Dataset entries:

########################################

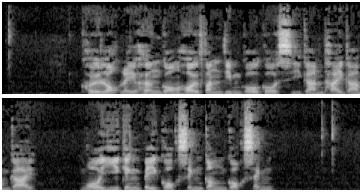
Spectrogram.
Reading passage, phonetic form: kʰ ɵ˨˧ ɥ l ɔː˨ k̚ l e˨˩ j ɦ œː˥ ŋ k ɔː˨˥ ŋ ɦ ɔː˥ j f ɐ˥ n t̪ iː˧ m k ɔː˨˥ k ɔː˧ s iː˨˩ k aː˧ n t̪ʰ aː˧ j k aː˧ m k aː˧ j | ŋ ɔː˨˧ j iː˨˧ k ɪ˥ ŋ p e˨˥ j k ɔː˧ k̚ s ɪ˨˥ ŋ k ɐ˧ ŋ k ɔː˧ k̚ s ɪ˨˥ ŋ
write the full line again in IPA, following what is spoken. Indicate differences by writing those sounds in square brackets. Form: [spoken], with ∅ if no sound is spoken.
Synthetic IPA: kʰ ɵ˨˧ ɥ l ɔː˨ k̚ l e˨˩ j ɦ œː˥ ŋ k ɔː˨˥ ŋ ɦ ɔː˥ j f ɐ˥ n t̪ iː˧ m k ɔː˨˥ k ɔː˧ s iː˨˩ k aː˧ n t̪ʰ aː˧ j k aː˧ m k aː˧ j | ŋ ɔː˨˧ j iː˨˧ k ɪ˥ ŋ p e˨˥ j k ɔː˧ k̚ s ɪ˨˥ ŋ k ɐ˧ ŋ k ɔː˧ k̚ s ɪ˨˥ ŋ

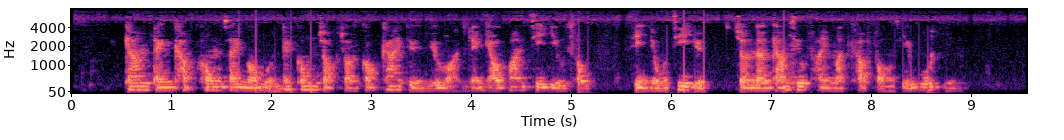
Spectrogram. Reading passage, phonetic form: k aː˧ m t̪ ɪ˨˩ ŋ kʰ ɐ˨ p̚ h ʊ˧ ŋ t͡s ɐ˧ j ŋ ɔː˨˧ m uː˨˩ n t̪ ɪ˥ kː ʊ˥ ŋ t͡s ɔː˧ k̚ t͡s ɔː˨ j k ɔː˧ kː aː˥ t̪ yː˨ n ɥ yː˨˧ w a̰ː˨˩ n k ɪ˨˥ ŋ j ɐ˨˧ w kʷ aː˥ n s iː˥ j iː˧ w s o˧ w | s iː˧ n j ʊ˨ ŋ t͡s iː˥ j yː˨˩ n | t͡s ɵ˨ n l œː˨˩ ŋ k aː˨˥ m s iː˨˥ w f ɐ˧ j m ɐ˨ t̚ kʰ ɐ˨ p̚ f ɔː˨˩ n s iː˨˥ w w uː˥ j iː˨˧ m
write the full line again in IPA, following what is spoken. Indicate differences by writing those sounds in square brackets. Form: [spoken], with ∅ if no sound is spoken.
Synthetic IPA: k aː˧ m t̪ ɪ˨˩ ŋ kʰ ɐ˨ p̚ h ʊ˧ ŋ t͡s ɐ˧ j ŋ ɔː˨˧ m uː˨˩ n t̪ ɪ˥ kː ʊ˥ ŋ t͡s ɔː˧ k̚ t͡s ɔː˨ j k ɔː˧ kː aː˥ t̪ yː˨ n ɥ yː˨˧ w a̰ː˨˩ n k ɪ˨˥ ŋ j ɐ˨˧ w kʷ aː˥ n [t͡s] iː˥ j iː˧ w s o˧ w | s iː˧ n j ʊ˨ ŋ t͡s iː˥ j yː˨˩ n | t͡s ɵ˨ n l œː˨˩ ŋ k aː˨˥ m s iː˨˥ w f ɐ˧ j m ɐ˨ t̚ kʰ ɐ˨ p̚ f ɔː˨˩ [ŋ] s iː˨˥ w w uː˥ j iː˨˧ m

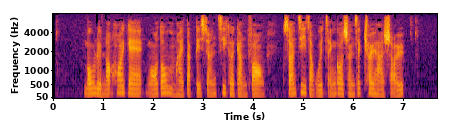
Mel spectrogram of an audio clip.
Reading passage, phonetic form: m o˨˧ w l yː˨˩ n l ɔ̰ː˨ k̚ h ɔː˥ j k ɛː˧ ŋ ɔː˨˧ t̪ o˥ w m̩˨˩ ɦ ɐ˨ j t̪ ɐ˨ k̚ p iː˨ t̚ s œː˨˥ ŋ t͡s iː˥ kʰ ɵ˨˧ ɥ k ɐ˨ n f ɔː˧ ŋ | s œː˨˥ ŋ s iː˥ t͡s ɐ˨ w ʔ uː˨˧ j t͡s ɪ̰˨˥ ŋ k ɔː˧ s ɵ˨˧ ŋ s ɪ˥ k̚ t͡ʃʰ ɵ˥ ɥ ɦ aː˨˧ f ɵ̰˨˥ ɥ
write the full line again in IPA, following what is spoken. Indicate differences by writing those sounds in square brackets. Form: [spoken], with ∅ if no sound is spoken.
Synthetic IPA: m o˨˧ w l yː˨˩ n l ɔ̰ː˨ k̚ h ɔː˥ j k ɛː˧ ŋ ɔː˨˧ t̪ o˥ w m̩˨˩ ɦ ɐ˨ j t̪ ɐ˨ k̚ p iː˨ t̚ s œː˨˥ ŋ t͡s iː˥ kʰ ɵ˨˧ ɥ k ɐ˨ n f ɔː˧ ŋ | s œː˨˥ ŋ [t͡s] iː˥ t͡s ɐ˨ w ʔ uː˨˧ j t͡s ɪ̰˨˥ ŋ k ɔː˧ s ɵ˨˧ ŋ s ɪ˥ k̚ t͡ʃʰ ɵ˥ ɥ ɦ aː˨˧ [s] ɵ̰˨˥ ɥ

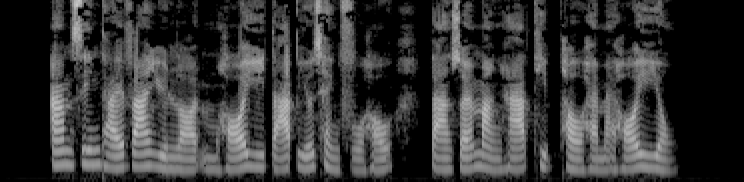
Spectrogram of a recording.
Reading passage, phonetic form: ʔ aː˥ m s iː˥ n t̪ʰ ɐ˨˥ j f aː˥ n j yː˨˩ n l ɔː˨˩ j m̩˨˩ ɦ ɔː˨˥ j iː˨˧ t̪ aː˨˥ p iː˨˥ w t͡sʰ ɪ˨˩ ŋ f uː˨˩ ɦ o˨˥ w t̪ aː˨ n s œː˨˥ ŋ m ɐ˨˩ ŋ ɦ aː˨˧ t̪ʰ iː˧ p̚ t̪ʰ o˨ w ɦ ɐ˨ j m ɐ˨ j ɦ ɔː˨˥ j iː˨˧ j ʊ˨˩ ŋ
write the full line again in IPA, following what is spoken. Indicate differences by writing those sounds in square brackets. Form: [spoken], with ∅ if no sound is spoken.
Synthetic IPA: ʔ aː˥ m s iː˥ n t̪ʰ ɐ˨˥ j f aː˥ n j yː˨˩ n l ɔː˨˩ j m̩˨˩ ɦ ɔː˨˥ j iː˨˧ t̪ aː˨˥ p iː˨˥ w t͡sʰ ɪ˨˩ ŋ f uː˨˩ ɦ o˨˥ w t̪ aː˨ n s œː˨˥ ŋ m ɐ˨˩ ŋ ɦ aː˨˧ t̪ʰ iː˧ p̚ t̪ʰ o˨ w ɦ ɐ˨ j m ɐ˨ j ɦ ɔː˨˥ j iː˨˧ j ʊ˨˩ ŋ

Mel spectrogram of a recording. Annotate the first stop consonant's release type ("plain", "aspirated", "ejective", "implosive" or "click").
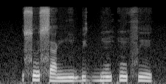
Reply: implosive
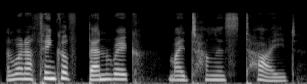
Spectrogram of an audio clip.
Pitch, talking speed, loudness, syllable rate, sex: 220 Hz, 195 wpm, -18 LUFS, 4.8 syllables/s, female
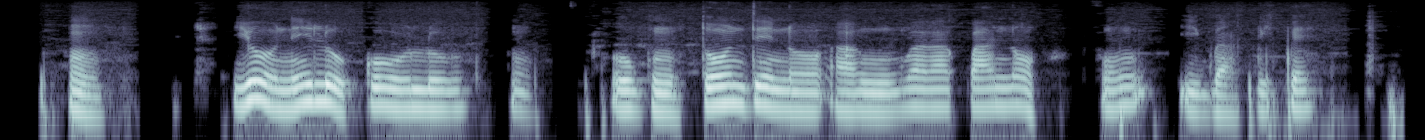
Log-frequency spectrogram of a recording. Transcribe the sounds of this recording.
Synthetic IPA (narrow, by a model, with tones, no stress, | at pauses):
joː˦˨nĩ˨˦lo˦˨ko˦o˧lõ˧˨ | o˧ɡũ˨to˦n̩˦de˦˨nã˧a˨ɾ̃ũ˧wa˦ɾa˦k͡pa˦nãː˦˨ | fũ˨˦ | i˦˨ɡ͡ba˨k͡pi˨˦k͡pɛ˦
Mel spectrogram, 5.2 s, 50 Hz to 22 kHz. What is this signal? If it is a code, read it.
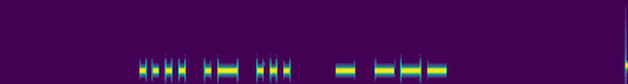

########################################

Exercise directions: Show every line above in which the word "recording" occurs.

Solution below:
Spectrogram of a recording.
Mel spectrogram of a recording. Annotate the first stop consonant's release type ("plain", "aspirated", "ejective", "implosive" or "click").
Log-frequency spectrogram of a recording. Transcribe the sounds of this recording.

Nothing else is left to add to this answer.